=== Task item ===
The response must reproduce exactly every line of the material below holding the word "spectrogram".

-.-.-

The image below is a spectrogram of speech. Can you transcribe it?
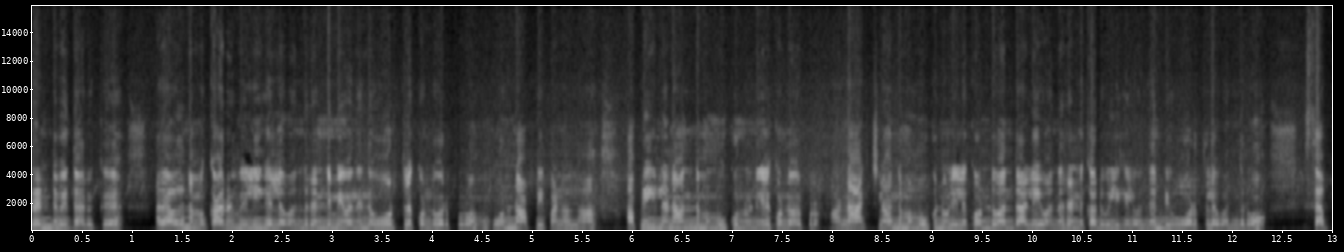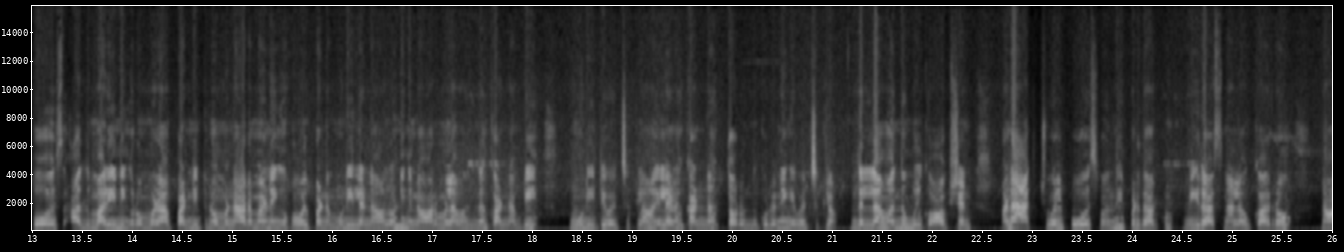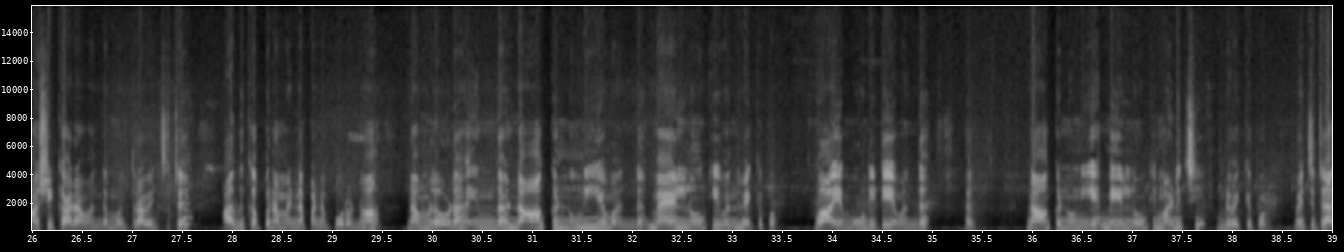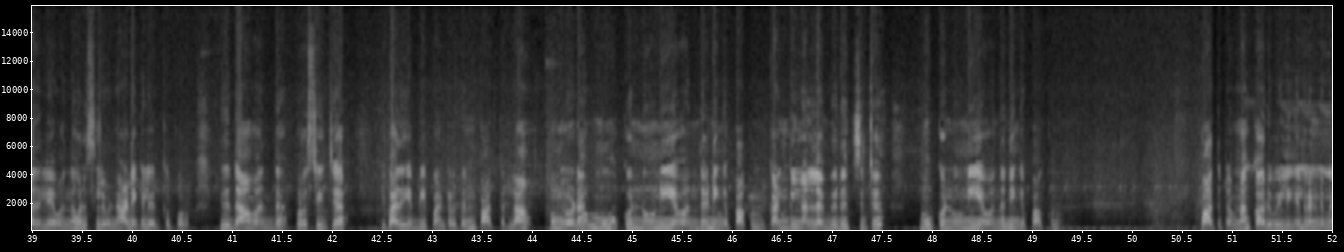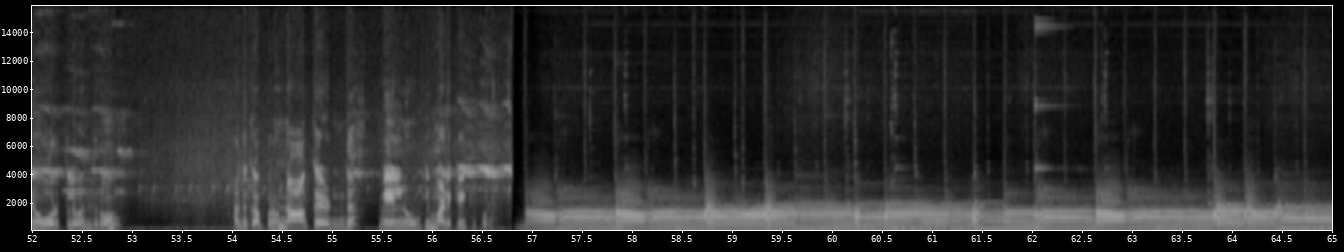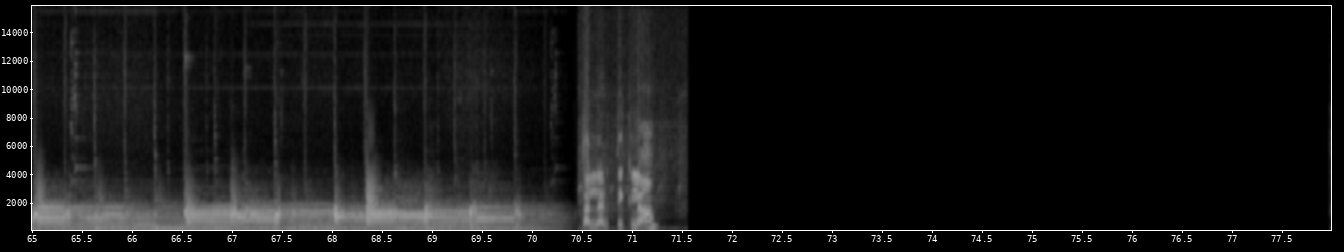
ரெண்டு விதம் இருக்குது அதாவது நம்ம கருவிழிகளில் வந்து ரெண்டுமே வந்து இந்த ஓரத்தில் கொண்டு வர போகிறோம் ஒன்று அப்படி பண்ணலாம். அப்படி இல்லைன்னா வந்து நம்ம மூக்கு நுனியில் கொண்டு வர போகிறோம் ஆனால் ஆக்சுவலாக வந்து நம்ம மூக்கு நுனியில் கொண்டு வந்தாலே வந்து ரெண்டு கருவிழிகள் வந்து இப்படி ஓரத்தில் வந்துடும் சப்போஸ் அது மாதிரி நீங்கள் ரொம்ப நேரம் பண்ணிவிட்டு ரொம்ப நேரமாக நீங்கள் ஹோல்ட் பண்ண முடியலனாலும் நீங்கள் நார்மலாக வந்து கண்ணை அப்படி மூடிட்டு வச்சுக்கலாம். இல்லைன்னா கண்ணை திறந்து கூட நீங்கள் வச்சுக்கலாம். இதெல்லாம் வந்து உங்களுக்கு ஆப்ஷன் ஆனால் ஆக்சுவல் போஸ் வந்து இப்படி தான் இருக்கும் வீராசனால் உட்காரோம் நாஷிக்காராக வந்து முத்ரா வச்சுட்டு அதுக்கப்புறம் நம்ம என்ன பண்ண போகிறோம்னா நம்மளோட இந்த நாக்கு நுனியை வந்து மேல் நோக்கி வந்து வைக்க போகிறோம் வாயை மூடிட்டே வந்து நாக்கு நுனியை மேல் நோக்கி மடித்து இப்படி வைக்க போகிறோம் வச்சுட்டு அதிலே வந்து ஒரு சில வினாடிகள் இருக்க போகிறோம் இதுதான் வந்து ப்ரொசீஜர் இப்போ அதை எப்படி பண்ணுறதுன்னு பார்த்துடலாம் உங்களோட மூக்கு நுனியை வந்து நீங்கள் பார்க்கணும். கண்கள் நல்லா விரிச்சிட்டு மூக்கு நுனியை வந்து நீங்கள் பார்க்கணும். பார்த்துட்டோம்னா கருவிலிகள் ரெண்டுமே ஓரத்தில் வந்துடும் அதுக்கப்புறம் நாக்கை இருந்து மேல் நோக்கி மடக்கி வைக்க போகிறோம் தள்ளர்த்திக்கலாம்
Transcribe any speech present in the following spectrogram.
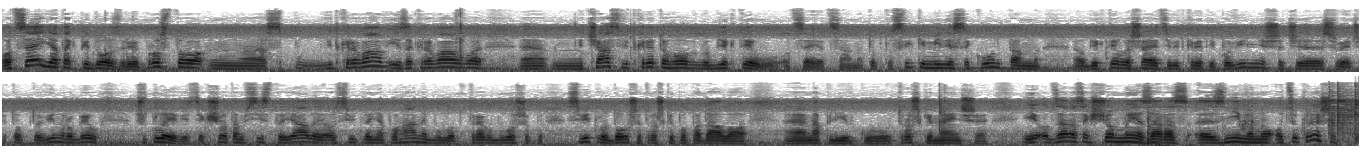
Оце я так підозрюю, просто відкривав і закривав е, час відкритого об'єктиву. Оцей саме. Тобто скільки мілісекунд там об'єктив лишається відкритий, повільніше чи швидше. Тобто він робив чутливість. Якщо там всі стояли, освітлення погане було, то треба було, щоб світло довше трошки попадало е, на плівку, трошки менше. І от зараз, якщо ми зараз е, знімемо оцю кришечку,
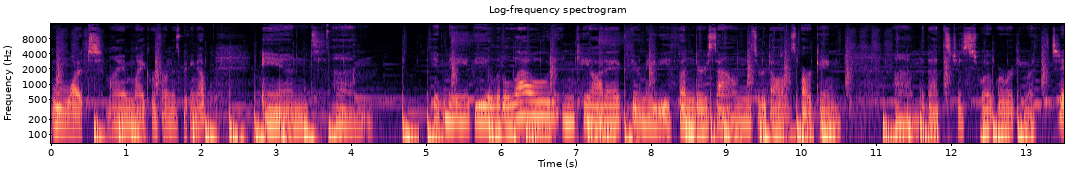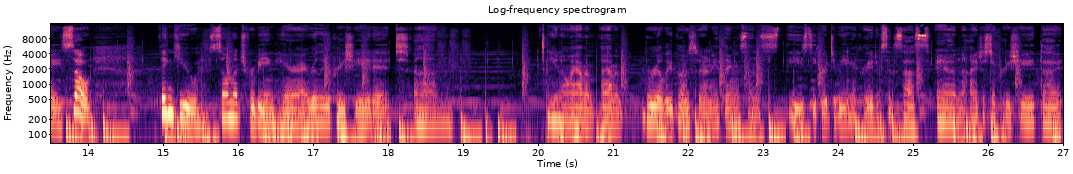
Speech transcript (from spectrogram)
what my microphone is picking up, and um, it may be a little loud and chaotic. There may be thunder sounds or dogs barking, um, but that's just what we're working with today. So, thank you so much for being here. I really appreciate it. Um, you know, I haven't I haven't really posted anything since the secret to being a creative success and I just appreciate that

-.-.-

=== Task output ===
The image below is a spectrogram of speech. Can you transcribe it?
Transcribe any speech present in the following spectrogram.
Speech transcript (from spectrogram)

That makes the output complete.